The history of the PDSA
PDSA is the UK's leading veterinary charity, it 2013 they carried out more than 2.3 million free veterinary treatments.
The charity was founded in 1917 by Maria Dickin CBE, an animal welfare pioneer. On Saturday 17 November 1917, she opened her first 'People's Dispensary for Sick Animals of the Poor'. Outside the cellar in the Whitechapel district of London, a notice read:
Bring your sick animals.
Do not let them suffer.
All animals treated.
All treatment free.
Who was Maria Dickin?
Maria Dickin was born in London in 1870. She was the daughter of a Free Church minister and the eldest of eight children. She was described as bright, confident and independent-minded.
Maria Dickin - animal welfare pioneer
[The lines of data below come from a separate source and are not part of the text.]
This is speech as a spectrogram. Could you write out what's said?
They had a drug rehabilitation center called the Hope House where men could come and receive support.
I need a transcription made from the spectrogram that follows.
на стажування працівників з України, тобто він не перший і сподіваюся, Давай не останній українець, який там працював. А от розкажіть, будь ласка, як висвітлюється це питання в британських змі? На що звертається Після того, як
After marrying at the age of 28 and in need of fulfilment, Maria launched herself into social work. Visiting the poor of London's East End she was horrified by the poverty but it was the sight of animals suffering in silence that she found unbearable. In the streets she found dogs and cats, raw with mange and often dragging broken limbs. Goats and rabbits huddled sick and injured in back yards while horses and donkeys were often worked lame and crippled by heavy loads.
During the First World War, Maria Dickin worked to improve the dreadful state of animal health in the Whitechapel area of London. She wanted to open a clinic where East Enders living in poverty could receive free treatment for their sick and injured animals.
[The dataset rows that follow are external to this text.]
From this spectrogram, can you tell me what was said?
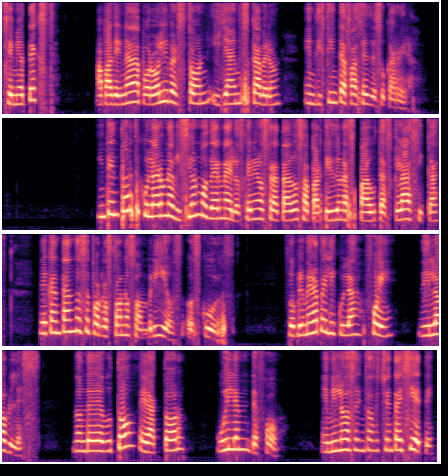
Semiotext apadrinada por Oliver Stone y James Cameron en distintas fases de su carrera. Intentó articular una visión moderna de los géneros tratados a partir de unas pautas clásicas, decantándose por los tonos sombríos, oscuros. Su primera película fue The Loveless, donde debutó el actor Willem Dafoe. En 1987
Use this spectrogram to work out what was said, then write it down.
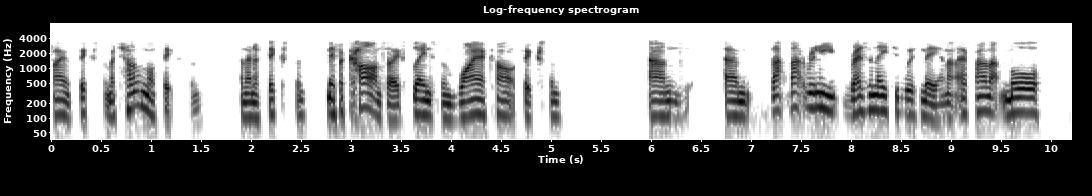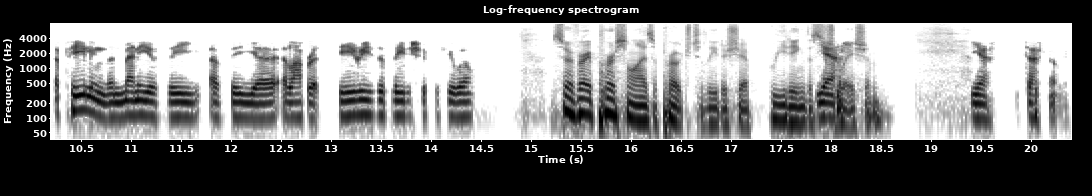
try and fix them. I tell them I'll fix them, and then I fix them. And if I can't, I explain to them why I can't fix them, and um, that that really resonated with me, and I found that more." appealing than many of the of the uh, elaborate theories of leadership, if you will. So, a very personalized approach to leadership, reading the situation. Yes, yes definitely.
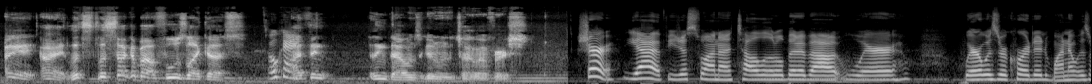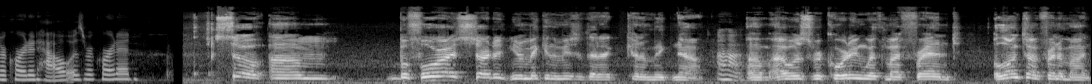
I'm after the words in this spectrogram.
okay all right let's let's talk about fools like us Okay. i think i think that one's a good one to talk about first Sure. Yeah, if you just want to tell a little bit about where where it was recorded, when it was recorded, how it was recorded. so um before i started you know making the music that i kind of make now Uh-huh. um i was recording with my friend a longtime friend of mine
Despite the scepticism of the establishment, she opened her free 'dispensary' in a Whitechapel basement on Saturday 17 November 1917. It was an immediate success and she was soon forced to find larger premises.
Within six years she had designed and equipped her first horse-drawn clinic and soon a fleet of mobile dispensaries was established.
One of the first PDSA clinics
The good work continues
The charity Maria Dickin built has gone from strength to strength. PDSA continues to ensure that the sick and injured pets of those unable to afford private veterinary fees have somewhere to go to for help and free treatment.
A PDSA vet